Exercise brief →
Select all lines in the records that include "need".

(Stored items from a collection)
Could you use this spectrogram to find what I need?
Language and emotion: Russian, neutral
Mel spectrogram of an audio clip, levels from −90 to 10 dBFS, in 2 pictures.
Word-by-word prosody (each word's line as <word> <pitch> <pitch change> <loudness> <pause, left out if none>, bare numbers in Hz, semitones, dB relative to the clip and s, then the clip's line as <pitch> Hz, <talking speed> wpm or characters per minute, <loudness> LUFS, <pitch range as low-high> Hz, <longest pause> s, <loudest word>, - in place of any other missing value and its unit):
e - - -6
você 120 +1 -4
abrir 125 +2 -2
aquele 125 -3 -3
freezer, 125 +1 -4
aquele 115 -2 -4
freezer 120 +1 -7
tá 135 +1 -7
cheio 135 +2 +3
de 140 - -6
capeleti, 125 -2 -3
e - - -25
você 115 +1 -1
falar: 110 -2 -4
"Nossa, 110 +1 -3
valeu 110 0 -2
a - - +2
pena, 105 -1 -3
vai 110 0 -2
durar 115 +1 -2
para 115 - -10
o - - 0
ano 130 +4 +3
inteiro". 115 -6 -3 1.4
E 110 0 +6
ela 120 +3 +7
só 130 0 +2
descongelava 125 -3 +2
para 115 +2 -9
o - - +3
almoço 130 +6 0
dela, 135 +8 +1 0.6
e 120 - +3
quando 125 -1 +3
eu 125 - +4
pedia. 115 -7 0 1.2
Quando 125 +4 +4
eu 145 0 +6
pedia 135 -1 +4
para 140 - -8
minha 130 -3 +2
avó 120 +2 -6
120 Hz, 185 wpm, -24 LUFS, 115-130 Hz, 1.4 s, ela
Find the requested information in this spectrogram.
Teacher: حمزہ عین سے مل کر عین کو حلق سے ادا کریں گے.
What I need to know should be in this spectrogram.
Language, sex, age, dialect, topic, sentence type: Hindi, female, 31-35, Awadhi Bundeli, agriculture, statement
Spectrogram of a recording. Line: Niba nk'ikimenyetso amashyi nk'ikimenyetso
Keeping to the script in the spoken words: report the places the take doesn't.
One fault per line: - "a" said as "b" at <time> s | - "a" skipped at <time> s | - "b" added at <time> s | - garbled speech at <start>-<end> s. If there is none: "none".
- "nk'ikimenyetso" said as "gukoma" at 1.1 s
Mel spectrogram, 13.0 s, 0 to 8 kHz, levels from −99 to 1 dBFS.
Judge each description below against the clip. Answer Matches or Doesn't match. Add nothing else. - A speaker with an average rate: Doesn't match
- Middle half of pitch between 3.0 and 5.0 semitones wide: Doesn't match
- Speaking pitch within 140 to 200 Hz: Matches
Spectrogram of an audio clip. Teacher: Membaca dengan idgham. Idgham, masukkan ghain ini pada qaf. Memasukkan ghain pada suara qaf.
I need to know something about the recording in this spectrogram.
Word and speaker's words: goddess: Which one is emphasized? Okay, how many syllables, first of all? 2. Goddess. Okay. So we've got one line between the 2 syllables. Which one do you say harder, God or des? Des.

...

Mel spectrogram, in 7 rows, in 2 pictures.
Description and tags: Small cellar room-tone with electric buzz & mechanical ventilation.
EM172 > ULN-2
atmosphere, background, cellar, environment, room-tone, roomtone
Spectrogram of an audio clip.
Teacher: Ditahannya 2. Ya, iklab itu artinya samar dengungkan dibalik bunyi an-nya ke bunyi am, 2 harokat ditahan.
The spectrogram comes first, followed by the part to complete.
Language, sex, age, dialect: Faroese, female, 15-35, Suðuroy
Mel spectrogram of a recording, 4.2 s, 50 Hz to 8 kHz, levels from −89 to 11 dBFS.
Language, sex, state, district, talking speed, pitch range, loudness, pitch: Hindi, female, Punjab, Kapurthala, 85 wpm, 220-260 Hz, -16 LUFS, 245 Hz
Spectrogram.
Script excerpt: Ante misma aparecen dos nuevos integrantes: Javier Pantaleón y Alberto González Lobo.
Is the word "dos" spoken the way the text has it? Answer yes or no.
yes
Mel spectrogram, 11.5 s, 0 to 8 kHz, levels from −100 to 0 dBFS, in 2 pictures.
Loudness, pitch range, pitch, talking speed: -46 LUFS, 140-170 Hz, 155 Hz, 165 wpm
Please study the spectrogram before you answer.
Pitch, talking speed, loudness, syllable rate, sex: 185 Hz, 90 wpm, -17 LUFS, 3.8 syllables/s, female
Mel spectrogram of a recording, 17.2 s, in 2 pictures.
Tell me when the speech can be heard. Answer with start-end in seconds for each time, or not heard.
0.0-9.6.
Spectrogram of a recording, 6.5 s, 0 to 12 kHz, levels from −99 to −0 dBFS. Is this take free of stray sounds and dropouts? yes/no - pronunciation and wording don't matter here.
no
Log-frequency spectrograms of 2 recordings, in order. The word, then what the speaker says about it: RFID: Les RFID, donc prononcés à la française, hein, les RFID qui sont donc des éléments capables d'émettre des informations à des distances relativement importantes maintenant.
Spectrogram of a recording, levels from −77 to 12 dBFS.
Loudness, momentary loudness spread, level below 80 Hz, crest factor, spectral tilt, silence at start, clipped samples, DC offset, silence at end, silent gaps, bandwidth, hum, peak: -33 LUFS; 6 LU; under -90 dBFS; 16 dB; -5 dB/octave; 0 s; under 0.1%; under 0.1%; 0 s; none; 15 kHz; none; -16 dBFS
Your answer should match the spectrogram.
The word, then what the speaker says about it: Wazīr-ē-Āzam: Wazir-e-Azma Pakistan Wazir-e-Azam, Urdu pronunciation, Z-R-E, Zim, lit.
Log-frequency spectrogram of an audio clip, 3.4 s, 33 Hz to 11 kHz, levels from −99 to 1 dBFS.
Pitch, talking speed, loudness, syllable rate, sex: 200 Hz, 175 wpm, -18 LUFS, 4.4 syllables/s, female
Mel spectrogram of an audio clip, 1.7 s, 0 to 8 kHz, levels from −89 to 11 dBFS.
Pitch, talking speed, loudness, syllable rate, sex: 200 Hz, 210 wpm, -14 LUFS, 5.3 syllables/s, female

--

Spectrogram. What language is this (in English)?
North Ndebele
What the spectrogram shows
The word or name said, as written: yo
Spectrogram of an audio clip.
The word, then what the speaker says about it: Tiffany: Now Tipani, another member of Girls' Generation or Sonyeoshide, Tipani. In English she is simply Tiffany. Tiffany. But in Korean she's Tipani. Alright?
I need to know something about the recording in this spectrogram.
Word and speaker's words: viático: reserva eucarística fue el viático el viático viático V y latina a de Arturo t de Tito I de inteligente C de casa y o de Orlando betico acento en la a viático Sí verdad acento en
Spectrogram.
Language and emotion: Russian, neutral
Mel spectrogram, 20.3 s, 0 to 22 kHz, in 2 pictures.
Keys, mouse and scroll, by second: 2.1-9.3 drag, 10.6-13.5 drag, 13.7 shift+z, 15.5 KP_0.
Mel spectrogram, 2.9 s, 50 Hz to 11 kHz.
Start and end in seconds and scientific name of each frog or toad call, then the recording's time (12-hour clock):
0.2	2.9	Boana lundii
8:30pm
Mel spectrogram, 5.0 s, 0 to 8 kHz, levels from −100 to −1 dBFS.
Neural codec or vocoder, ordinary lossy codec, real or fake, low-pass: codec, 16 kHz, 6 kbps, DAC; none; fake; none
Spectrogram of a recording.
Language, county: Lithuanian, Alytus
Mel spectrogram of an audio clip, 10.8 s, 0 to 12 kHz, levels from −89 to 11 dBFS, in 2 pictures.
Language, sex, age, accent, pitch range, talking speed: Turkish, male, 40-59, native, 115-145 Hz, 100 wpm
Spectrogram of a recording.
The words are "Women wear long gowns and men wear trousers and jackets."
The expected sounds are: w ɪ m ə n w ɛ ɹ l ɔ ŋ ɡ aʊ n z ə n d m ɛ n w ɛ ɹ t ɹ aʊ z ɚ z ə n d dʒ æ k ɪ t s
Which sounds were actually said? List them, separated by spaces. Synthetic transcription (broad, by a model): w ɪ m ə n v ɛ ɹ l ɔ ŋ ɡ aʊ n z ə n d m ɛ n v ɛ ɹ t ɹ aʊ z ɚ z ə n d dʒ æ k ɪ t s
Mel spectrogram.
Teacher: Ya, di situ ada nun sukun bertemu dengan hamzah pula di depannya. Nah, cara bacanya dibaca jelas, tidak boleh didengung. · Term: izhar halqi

Written response →
Could you use this spectrogram to find what I need?
What I need to know should be in this spectrogram.
I need to know something about the recording in this spectrogram.
I need to know something about the recording in this spectrogram.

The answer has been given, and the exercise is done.